“I’m having a lot of discussions with people whose opinions I value. You try and have as many data points as you can to make a decision like that,” the South Dakota Republican said in a brief interview with Roll Call on Tuesday. “I continue to visit with potential contributors and to visit with people both in my state and around the country.”
Thune acknowledged that his consultations are ongoing and extensive and have included a wide range of Republicans, including fellow Senators, political operatives with previous experience running GOP presidential campaigns, and a national network of financial contributors whose support he would need in order to wage a competitive presidential bid. Thune said he continues to view the prospect of running favorably, although his final decision could still be a few months off.
On the list of Republican Members whose advice Thune is seeking — if he hasn’t spoken with them already — are Sen. John McCain (Ariz.), the GOP presidential nominee in 2008, and Sen. Lamar Alexander (Tenn.), who sought the party’s nomination in 1996 and 2000. Thune is personally close with GOP Sens. Tom Coburn (Okla.) and Jim DeMint (S.C.), both conservative favorites, and could discuss the matter with them as well.
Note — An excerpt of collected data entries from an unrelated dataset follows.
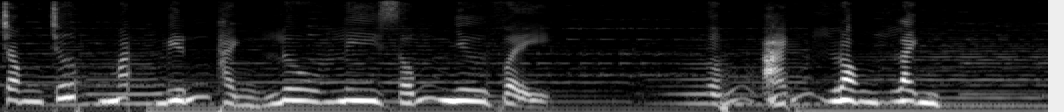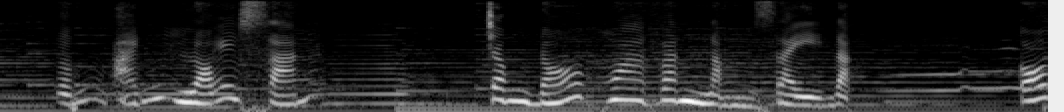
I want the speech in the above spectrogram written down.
Trong trước mắt biến thành lưu ly giống như vậy. Ấm ánh long lanh. Ấm ánh lóe sáng. Trong đó hoa văn nằm dày đặc. Có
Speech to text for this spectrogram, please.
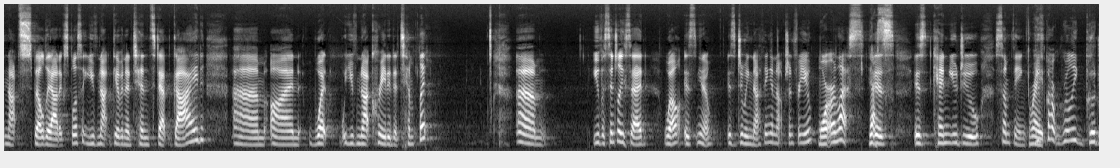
not spelled it out explicitly. You've not given a ten step guide um, on what you've not created a template. Um, you've essentially said, well, is you know is doing nothing an option for you, more or less? Yes. Is is can you do something? Right. You've got really good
Thune was uncontested for re-election on Nov. 2, cruising to a second term six years after defeating then-Senate Minority Leader Tom Daschle (D) in a dogfight. As a consequence of the money Thune raised to run his expensive 2004 campaign — and the “giant-killer” status he earned by winning — he quickly developed a national profile and was seen as a potential presidential candidate.
Now a member of the Senate Republican leadership as Policy Committee chairman, Thune is gauging his prospects in the GOP presidential primary and a general election against President Barack Obama. He is attempting to figure out through his consultations whether he has something unique to offer as a candidate, whether he can raise the necessary resources and whether he has a pathway to victory.
“It’s particularly helpful to talk to people who’ve been through it before or people who have good instincts about politics to start with. Those are both resources that I’ve relied on,” he said. “Some of my colleagues are good in terms of input that way as well as some of the people around town and around the country who’ve been through this.”